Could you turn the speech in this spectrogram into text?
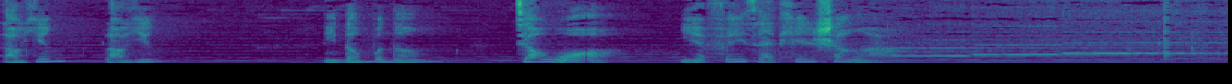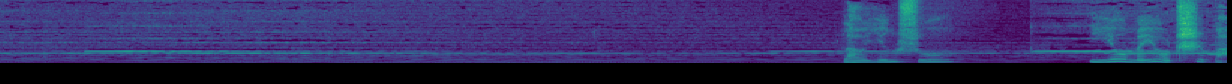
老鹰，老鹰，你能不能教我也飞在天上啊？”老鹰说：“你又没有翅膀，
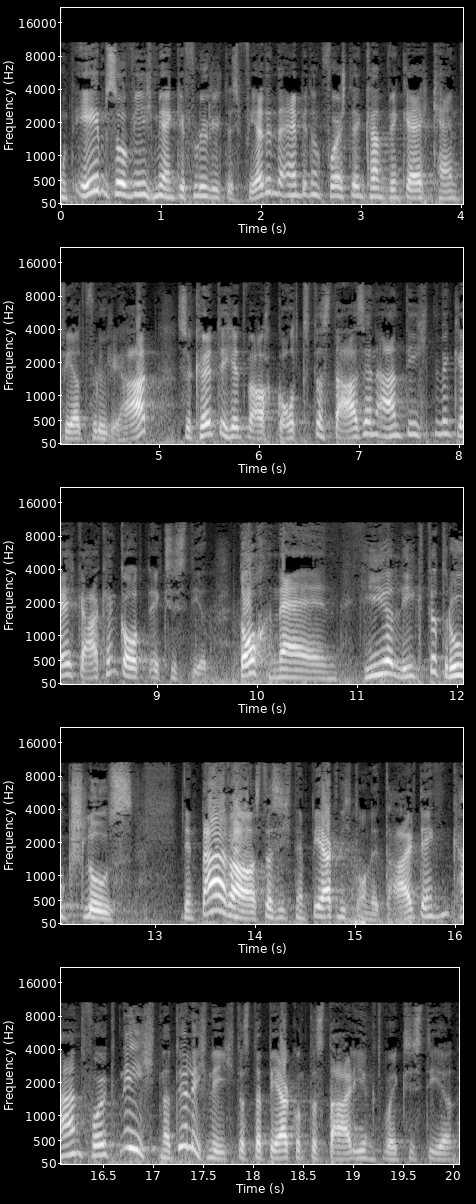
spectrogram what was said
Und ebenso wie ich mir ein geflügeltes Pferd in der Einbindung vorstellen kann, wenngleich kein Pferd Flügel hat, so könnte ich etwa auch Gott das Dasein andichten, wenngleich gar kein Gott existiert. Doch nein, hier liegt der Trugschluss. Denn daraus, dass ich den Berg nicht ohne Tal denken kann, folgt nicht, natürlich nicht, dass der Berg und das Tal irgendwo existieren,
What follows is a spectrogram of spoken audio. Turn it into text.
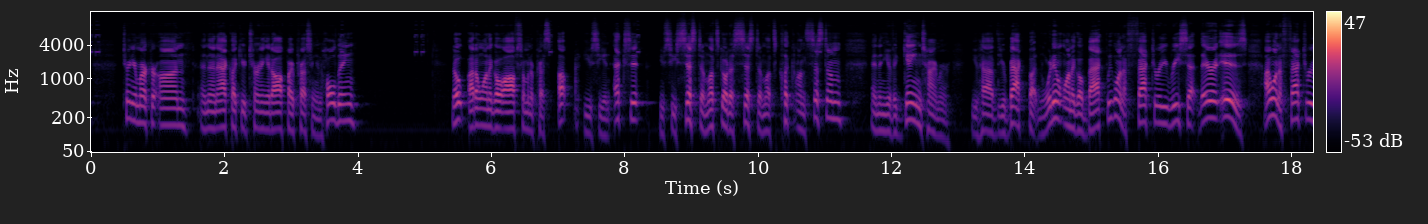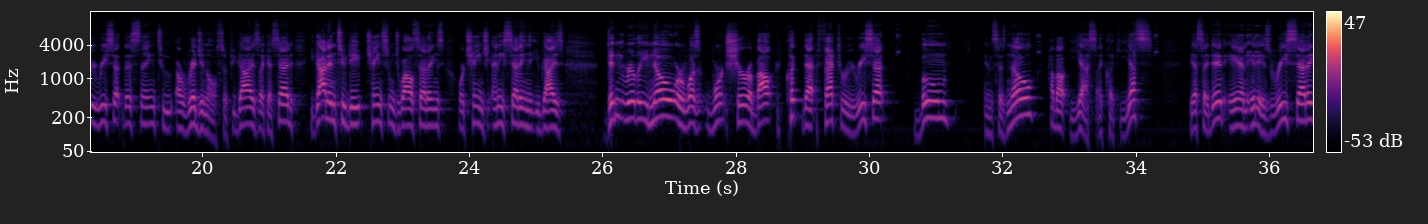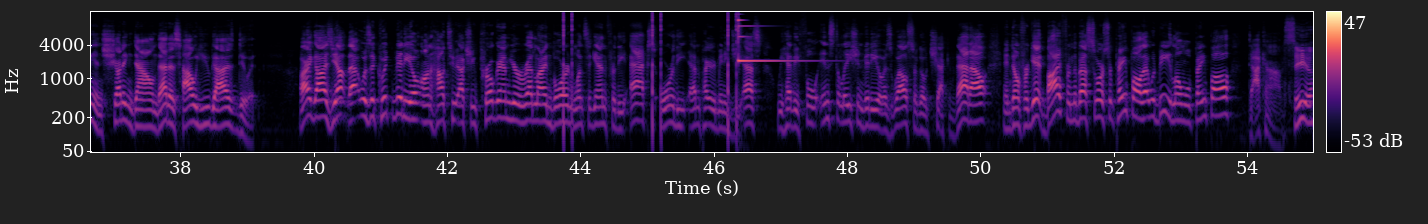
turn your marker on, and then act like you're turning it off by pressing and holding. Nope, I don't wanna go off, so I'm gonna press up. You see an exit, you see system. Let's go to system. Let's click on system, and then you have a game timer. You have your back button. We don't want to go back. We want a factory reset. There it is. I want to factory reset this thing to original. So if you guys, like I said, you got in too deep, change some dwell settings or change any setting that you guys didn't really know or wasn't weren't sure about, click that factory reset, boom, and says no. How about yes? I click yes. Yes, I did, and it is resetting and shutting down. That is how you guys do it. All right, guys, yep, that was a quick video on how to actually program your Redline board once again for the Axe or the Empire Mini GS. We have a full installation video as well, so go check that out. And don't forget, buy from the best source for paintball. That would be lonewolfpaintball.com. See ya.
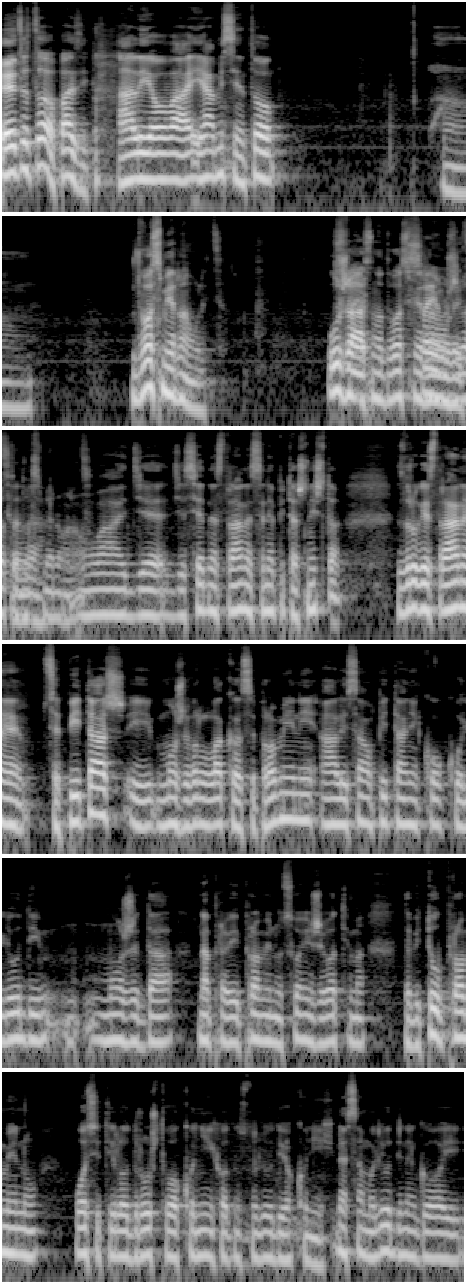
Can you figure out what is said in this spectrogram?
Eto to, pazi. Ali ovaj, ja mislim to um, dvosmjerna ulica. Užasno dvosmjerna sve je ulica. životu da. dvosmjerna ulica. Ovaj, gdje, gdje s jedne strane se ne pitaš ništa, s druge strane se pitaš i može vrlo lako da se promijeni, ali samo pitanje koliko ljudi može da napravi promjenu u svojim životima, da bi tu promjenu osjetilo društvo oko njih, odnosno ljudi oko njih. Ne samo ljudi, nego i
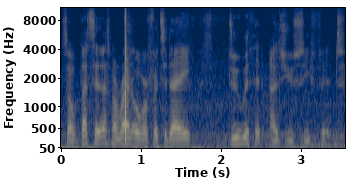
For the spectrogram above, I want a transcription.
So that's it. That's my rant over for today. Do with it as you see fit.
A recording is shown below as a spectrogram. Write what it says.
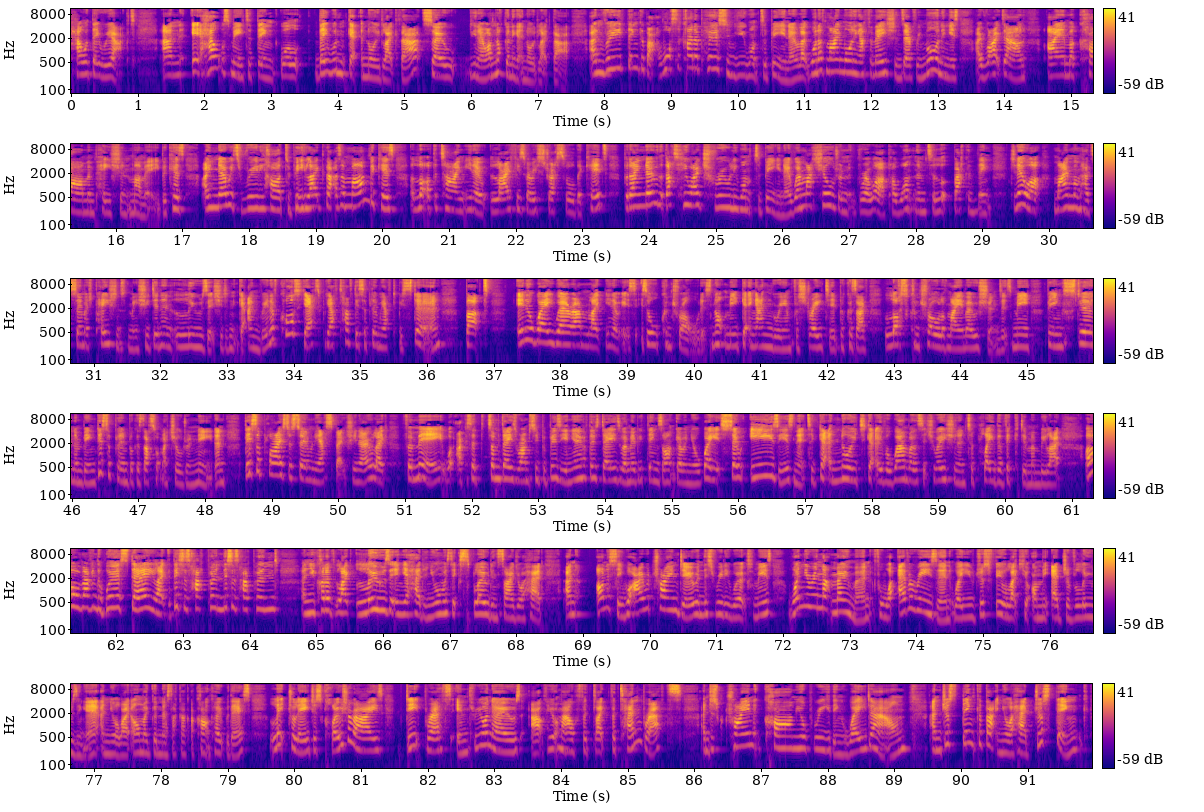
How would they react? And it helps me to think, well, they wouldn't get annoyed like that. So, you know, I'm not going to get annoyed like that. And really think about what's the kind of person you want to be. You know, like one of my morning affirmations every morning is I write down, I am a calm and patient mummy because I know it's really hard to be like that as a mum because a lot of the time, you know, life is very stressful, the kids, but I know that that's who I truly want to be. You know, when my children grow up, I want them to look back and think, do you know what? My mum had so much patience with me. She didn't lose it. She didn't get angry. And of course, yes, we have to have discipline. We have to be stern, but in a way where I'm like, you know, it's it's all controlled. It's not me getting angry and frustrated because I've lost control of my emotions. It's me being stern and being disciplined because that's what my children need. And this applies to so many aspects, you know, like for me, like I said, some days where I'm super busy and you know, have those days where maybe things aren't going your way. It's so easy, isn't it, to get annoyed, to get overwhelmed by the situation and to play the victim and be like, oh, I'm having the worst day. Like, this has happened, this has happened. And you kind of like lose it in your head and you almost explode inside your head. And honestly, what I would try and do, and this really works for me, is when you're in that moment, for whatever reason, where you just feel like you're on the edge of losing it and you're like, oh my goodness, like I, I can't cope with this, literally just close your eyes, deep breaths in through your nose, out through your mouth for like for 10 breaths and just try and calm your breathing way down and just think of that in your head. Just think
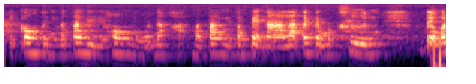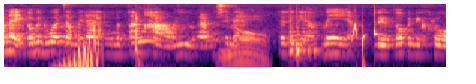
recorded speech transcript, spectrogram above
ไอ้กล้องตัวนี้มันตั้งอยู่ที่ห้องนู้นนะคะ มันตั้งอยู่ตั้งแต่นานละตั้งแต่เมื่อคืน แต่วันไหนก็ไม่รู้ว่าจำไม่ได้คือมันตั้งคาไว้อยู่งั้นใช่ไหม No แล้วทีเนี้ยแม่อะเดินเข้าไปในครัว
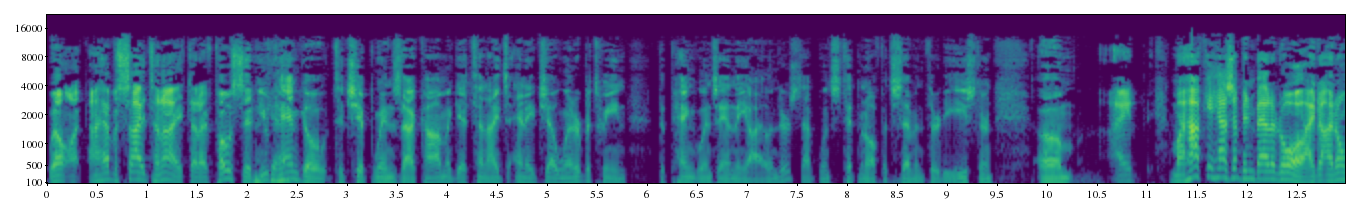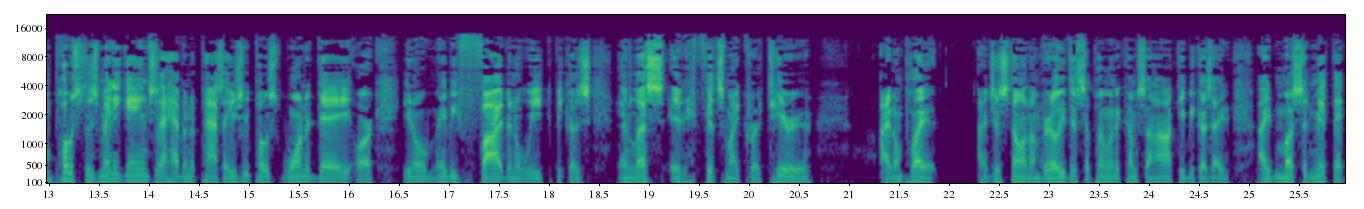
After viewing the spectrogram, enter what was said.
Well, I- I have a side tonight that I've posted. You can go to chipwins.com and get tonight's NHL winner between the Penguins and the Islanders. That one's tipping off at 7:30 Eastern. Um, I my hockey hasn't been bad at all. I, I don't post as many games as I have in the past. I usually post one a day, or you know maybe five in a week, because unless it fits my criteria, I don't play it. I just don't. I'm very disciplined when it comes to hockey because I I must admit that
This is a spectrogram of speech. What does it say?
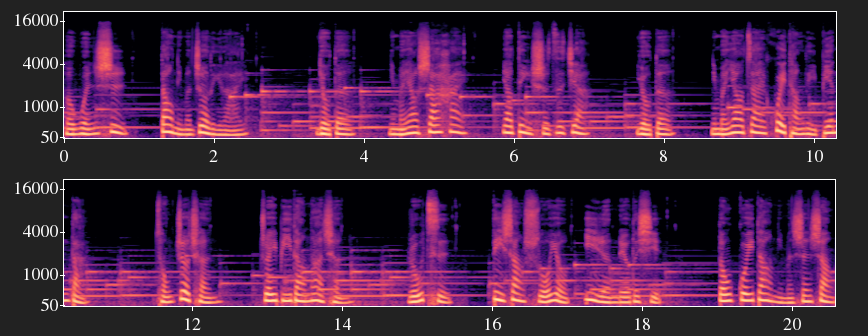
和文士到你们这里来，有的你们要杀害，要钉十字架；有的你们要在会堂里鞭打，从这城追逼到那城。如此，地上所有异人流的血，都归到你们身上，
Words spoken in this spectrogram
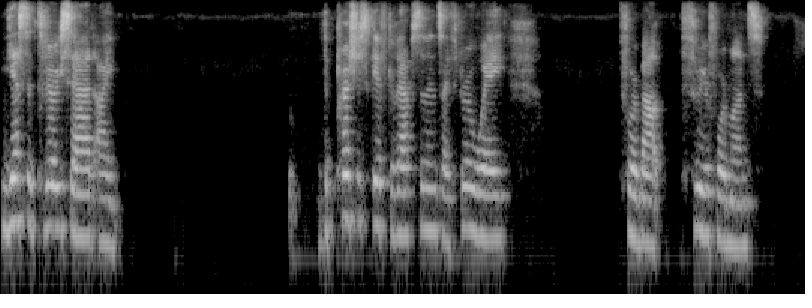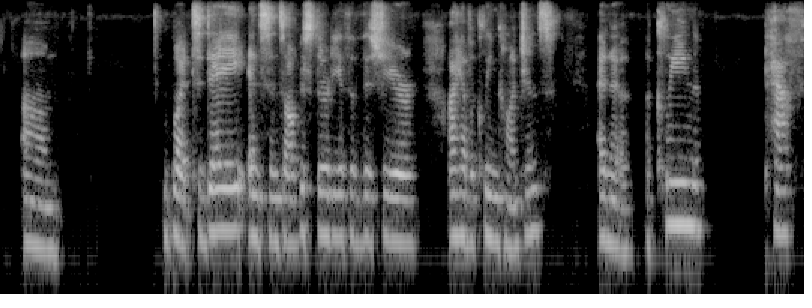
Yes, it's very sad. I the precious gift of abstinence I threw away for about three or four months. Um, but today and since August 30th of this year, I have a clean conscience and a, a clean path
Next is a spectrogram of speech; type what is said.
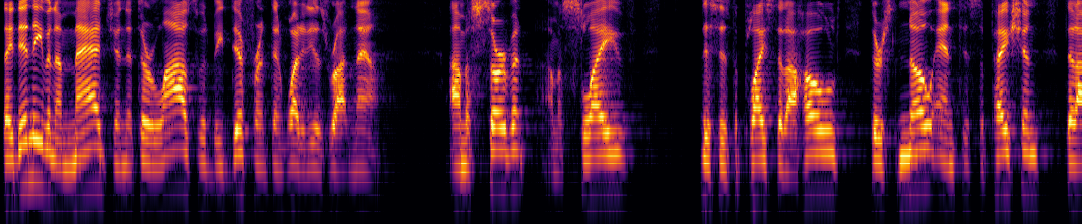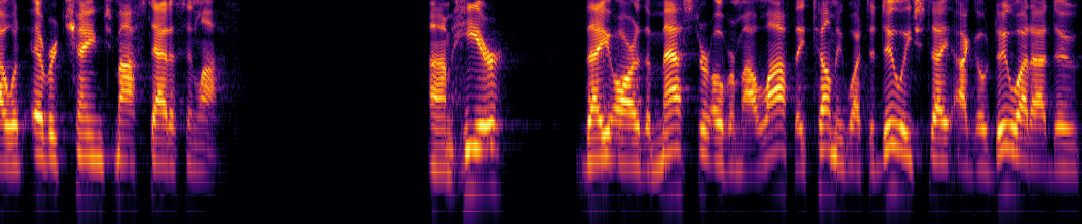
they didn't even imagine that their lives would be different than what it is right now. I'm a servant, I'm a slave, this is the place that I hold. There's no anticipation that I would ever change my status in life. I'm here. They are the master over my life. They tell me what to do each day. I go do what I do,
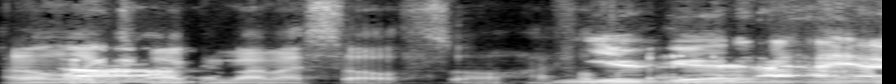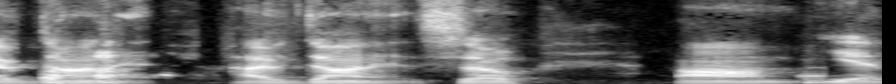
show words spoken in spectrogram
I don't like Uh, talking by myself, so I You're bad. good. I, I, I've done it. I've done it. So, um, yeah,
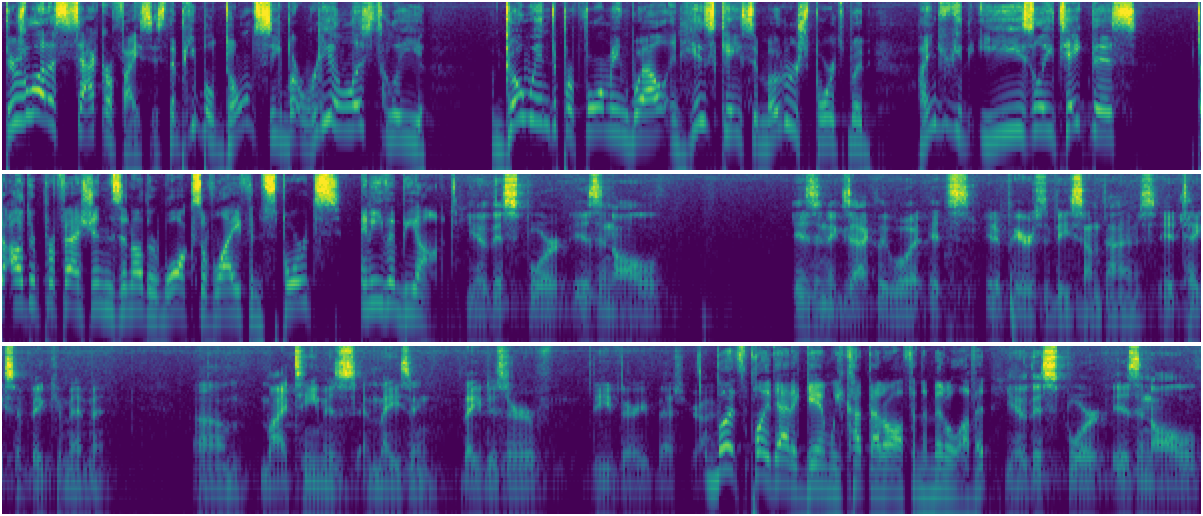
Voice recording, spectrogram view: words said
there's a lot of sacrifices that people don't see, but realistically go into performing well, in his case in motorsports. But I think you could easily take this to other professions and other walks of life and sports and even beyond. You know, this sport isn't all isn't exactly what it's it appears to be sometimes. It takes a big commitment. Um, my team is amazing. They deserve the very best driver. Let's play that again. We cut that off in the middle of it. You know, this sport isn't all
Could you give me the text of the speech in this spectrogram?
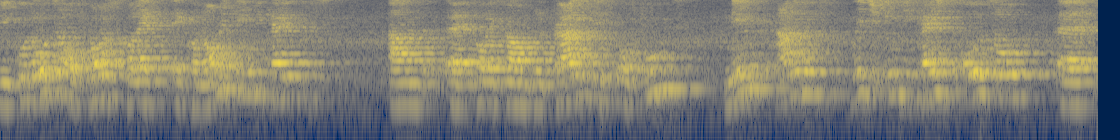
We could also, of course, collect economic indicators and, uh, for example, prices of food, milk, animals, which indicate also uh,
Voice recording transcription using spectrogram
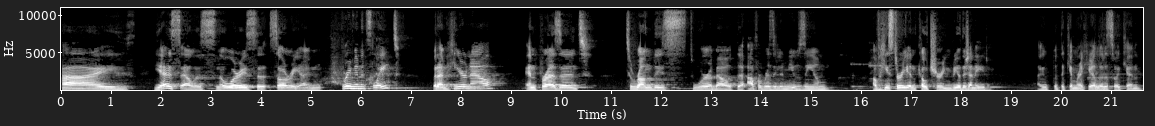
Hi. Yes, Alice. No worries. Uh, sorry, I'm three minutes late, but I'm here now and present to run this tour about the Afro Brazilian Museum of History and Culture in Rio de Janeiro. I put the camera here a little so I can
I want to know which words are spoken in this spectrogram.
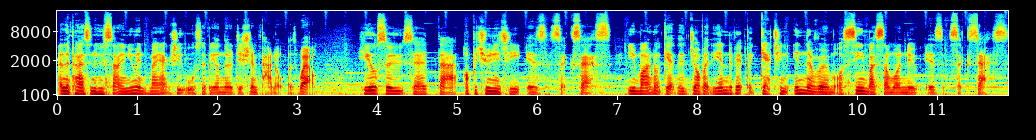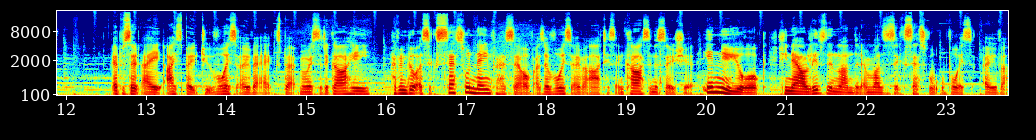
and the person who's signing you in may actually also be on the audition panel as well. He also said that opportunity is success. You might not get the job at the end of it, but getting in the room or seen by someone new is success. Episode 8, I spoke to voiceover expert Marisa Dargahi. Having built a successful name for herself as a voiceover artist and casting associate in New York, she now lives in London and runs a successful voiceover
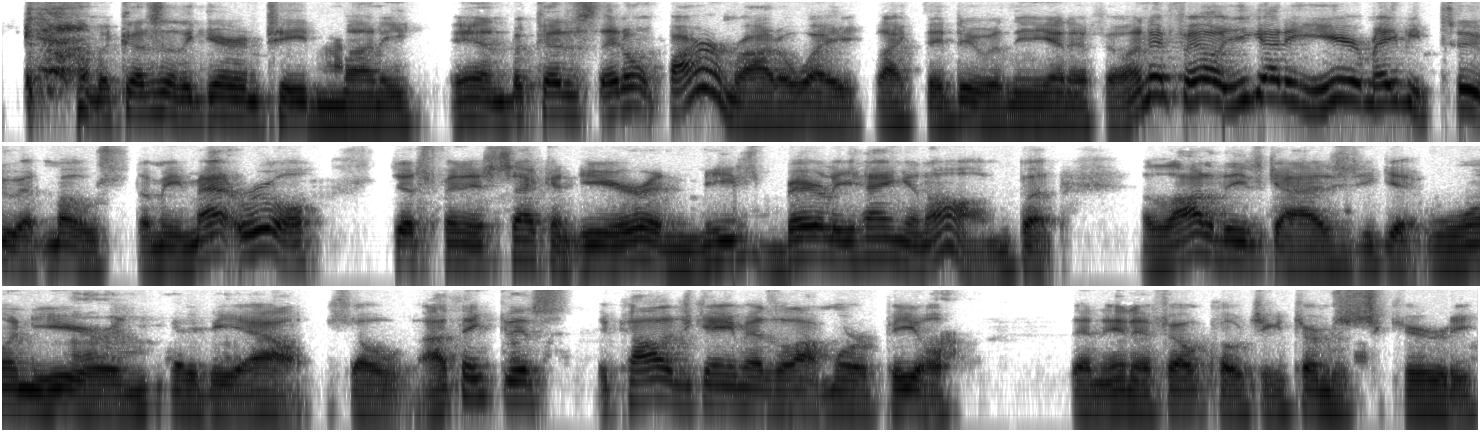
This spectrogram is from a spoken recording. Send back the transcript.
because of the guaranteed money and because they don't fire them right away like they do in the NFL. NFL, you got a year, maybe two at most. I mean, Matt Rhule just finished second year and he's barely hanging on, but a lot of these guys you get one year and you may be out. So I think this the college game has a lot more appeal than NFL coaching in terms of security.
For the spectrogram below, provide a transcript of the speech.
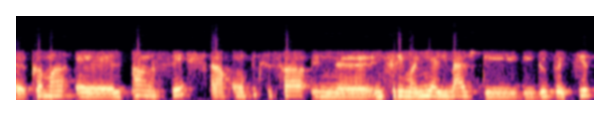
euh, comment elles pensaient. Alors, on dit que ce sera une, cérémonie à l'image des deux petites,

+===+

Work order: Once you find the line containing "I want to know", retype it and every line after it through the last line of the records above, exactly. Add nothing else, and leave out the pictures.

Output of the task:
I want to know which words are spoken in this spectrogram.
and the person who's signing you in may actually also be on the audition panel as well. He also said that opportunity is success. You might not get the job at the end of it, but getting in the room or seen by someone new is success. Episode 8, I spoke to voiceover expert Marisa Dargahi. Having built a successful name for herself as a voiceover artist and casting associate in New York, she now lives in London and runs a successful voiceover
This spectrogram is from a spoken recording. Send back the transcript.
because of the guaranteed money and because they don't fire them right away like they do in the NFL. NFL, you got a year, maybe two at most. I mean, Matt Rhule just finished second year and he's barely hanging on, but a lot of these guys you get one year and you may be out. So I think this the college game has a lot more appeal than NFL coaching in terms of security.
For the spectrogram below, provide a transcript of the speech.
euh, comment elles pensaient. Alors, on dit que ce sera une, cérémonie à l'image des deux petites,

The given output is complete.